- **TASK GOAL**: Which lines of the data include the string "speech"? List them all.

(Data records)

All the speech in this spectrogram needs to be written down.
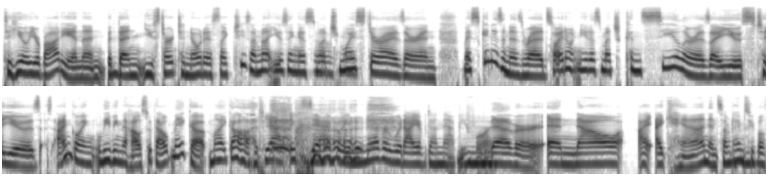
to heal your body. And then, but then you start to notice, like, geez, I'm not using as oh, much moisturizer, and my skin isn't as red, so I don't need as much concealer as I used to use. I'm going leaving the house without makeup. My God. Yeah, exactly. Never would I have done that before. Never. And now I, I can. And sometimes people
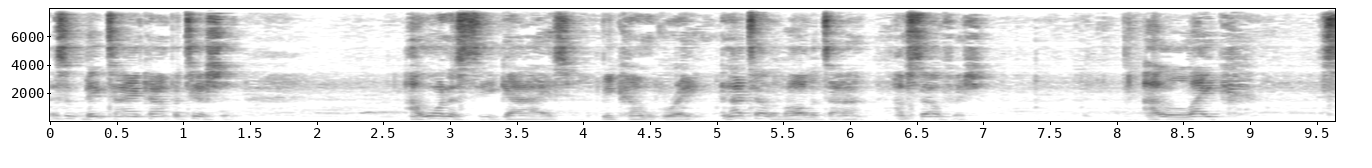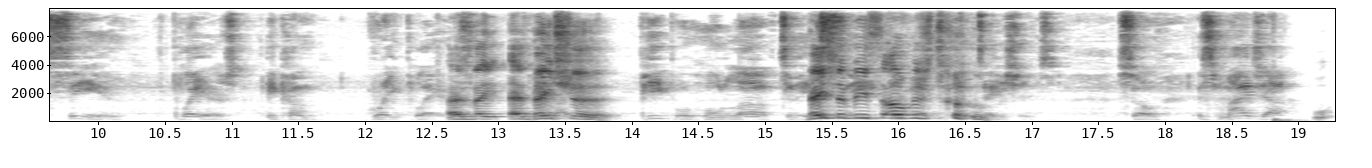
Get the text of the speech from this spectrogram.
That's a big time competition. I want to see guys become great, and I tell them all the time, I'm selfish. I like seeing players become great players. As they as they like should. People who love to. They should be selfish, too. So it's my job.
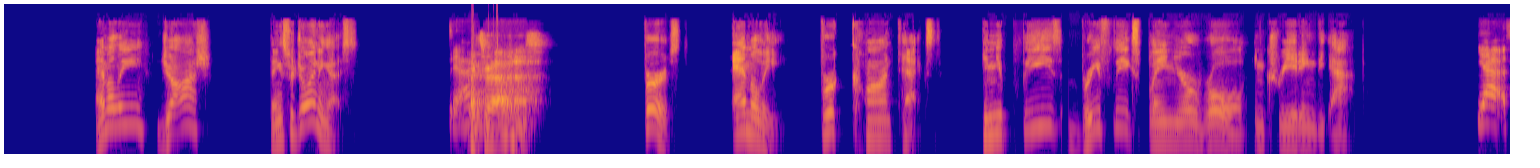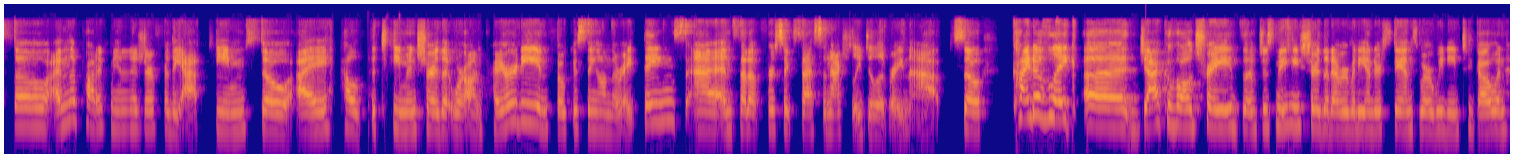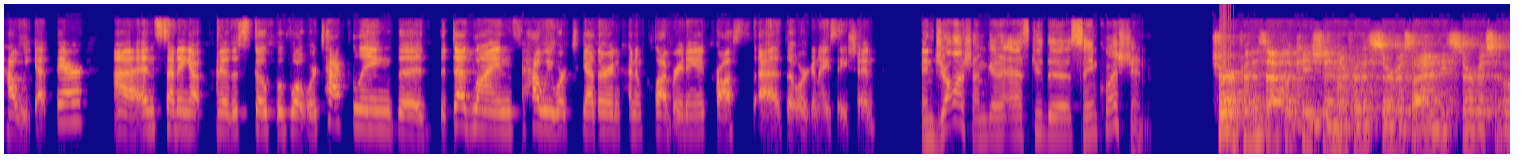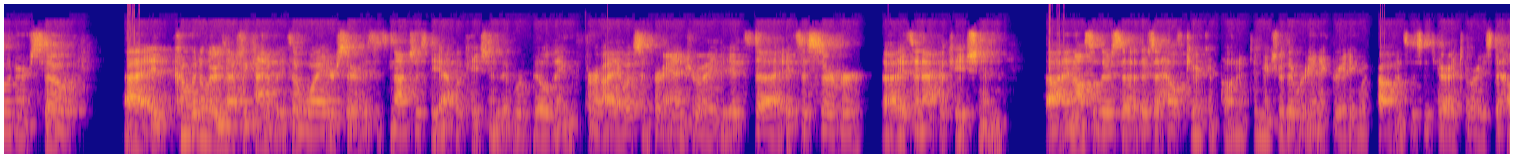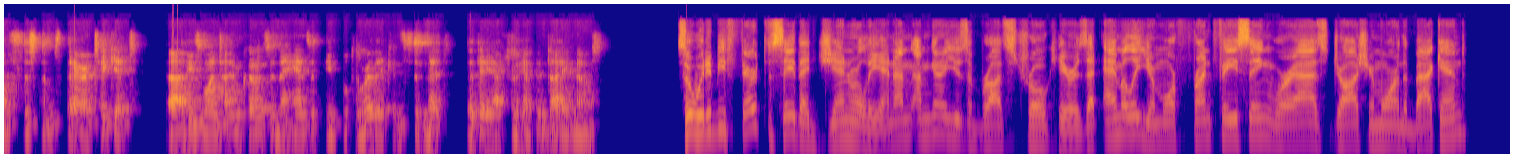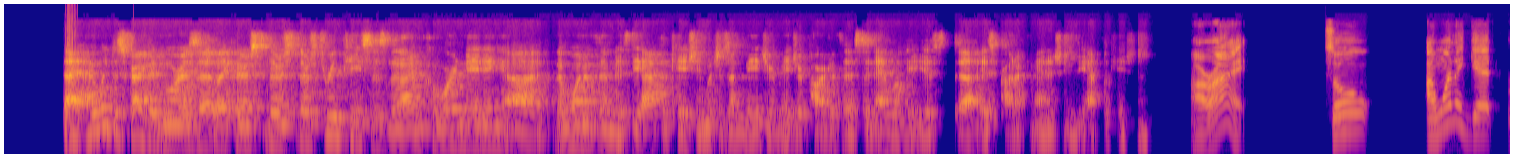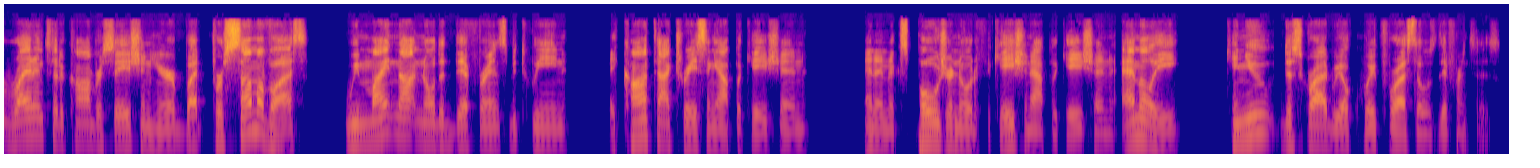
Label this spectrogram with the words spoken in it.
Emily, Josh, thanks for joining us. Yeah. Thanks for having us. First, Emily, for context, can you please briefly explain your role in creating the app? Yeah, so I'm the product manager for the app team. So I help the team ensure that we're on priority and focusing on the right things uh, and set up for success and actually delivering the app. So, kind of like a jack of all trades of just making sure that everybody understands where we need to go and how we get there. Uh, and setting up kind of the scope of what we're tackling, the the deadlines, how we work together, and kind of collaborating across uh, the organization. And Josh, I'm going to ask you the same question. Sure. For this application or for this service, I am the service owner. So uh, it, COVID Alert is actually kind of it's a wider service. It's not just the application that we're building for iOS and for Android. It's uh, it's a server. Uh, it's an application, uh, and also there's a there's a healthcare component to make sure that we're integrating with provinces and territories, the health systems there to get uh, these one-time codes in the hands of people to where they can submit that they actually have been diagnosed. So would it be fair to say that generally, and I'm I'm going to use a broad stroke here, is that Emily you're more front facing, whereas Josh you're more on the back end? I, I would describe it more as a, like there's there's there's three pieces that I'm coordinating. Uh, and one of them is the application, which is a major major part of this, and Emily is uh, is product managing the application. All right. So I want to get right into the conversation here, but for some of us, we might not know the difference between a contact tracing application and an exposure notification application. Emily, can you describe real quick for us those differences?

- **TASK ANSWER**:
All the speech in this spectrogram needs to be written down.
Get the text of the speech from this spectrogram.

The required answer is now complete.